Is it possible to use CDR-Audio in a traditional burner?


I’d like to know if it’s possible to use CD-R Audio (JVC) in a normal burner (Yamaha CRW2100S)…

It is stated on my burner’s manual that the burner accepts CD-R, CD-RW and CD-RW Hi Speed.

On the CD-R Audio, it’s written that the media should only be used on devices having the “CD-R Audio” logo…

I thought at the beginning that Blank CD-R Audio were different from normal CD-R just by the “restricted use” bit set in the pregroove.

Is it the case?
Can I use these CDs with no fear on my burner?

Thank you!

I use standard disc for Audio and Data. I have never personally bought Audio cd’s. All I can say is try it and find out. Now what would be interesting is if you can put Data on a Audio and see what happens.

Originally posted by grenet_ghost
[B]I thought at the beginning that Blank CD-R Audio were different from normal CD-R just by the “restricted use” bit set in the pregroove.

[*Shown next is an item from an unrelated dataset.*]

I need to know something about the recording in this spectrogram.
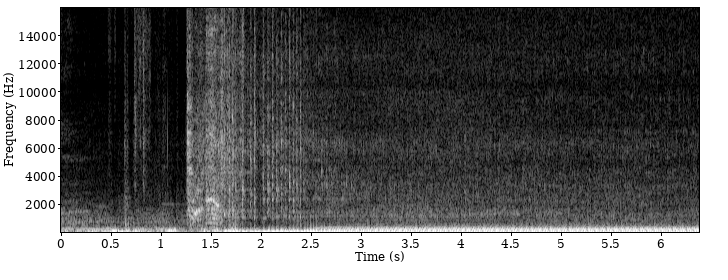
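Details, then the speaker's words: A 2000 Honda Accord 2.3L 4-cylinder starts after belt replacement: after some rattling it catches into a loud, deep, steady drone. Its catalytic converter was stolen while it sat in a parking lot. "Sounded like you had a new exhaust system. Yeah. Since the car's been in the parking lot, somebody stole his catalytic converter."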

Is it the case?[/B]

Yes this is the case, a genuine audio cd-recorder will burn only on CD-r audio because of this ‘restricted’ bit. If you want to use a CD-r audio disk in a normal pc-based burner I think this must be possible… but you pay a lot more for your audio disks without having any advantage over normal CD-r’s.


Actually, I burnt an Audio CD for a friend on my burner (on a standard CD-R), and he gave me a CD-R Audio as a compensation!

That’s why I wanna know if “physically” it’s the same (except for the “restricted use” bit), as far as the die etc… is concerned.

People say these disks are made for Audio, but I believe it’s just a matter of “rights” and so on. I don’t think it’s because it’s better suited for Audio!

Originally posted by grenet_ghost
but I believe it’s just a matter of “rights” and so on. I don’t think it’s because it’s better suited for Audio!

That is what I think too.


its the same

they just ripping people with audio burners off!

It works…even audio cdr-w’s do work with your burner…you guys are quite right that it only is a matter of rights,and it has nothing to do with better quality of the disc…The discs I use with my Philips cdr770 audiocd-copier work also with all my burners and can be read by every device I have…:slight_smile:

I agree,

I’ve tested this with CarbonSound 80 min CD-Rs from HiSpace.
Recording DATA (Mode1) and AUDIO was no problem.
I’ve bought them only, because of their cool design (vinyl-look).
If you are using a regular CD-Recorder for PCs, you don’t need these special CDs.

some companies offering the modification of DVD players to accept all regions also offer a modification so that one can use normal CD-R’s in audio CD-recorders, which should save the regular audio burners quite some money
with such a recorder, one may also perform a “swap trick”. I know it works with Philips’ audio cd burners, you need to swap the audio CD-R with a normal one just before the burning commences

I agree a computer CDR Drive cannot or does not care abouth the difference.

My wife bought me a 50 spindle of Memorex CDR Audio by mistake once, they were made by riteck and from what I could tell no different to my drive than the regular CDR.

I burned data, music, VCD, and anything else I needed to with no problems, they just cost more to pay our friends the RIAA for all the money they claim they are losing.

I did learn that if a friend of mine who has an audio CD recorder tries to make a copy from one of these it will not allow it because of the flag being set.
However he can copy any of my standard CDRs just fine.

Thanks a lot for your enlightment!

I don’t know for sure, but there COULD be a difference in recording speed. As far as I know, audioCD-writers don’t write faster than 4x, so I guess the AudioCDR’s are not designed for writing at 40x. (I’m not saying it won’t work at 40x)

However, that will largely depend on the writer that you are using and the quality of the CDR-disc.

A CD is a CD is a CD, Don’t pay that extra money for the same disc with a different price!!

The reason Audio CD-Rs and CD-RWs exist is sole reason of home CD-Writers (the things by Philips that look like stereo equipment). These have been around for a while and can only copy or create audio CDs. With this in mind it has been decided by the powers that be (sony/philips) that any discs written on these should have some money going back to industry. So basically the ‘Audio’ CD-Rs / CD-RWs have a specific byte of data written right at the begining in one of the sub channels, the home systems will ONLY write to these discs. So as a result the media is also more expensive to pass the cost back to the industry. One thing of note is that just becuase a CD-RW has Audio written on it, it doesnt mean that you will be able to play it back in your hi-fi. Most new CD players have ‘multi-play’ written somewhere on them, this means they are capable of reading CD-RW discs but unforunately most of them arent As far as PC CD-R(W) drives are concerned ther is no difference between the 2, the quality is the same, the media is the same, it will ignore the info specifically set for the home players.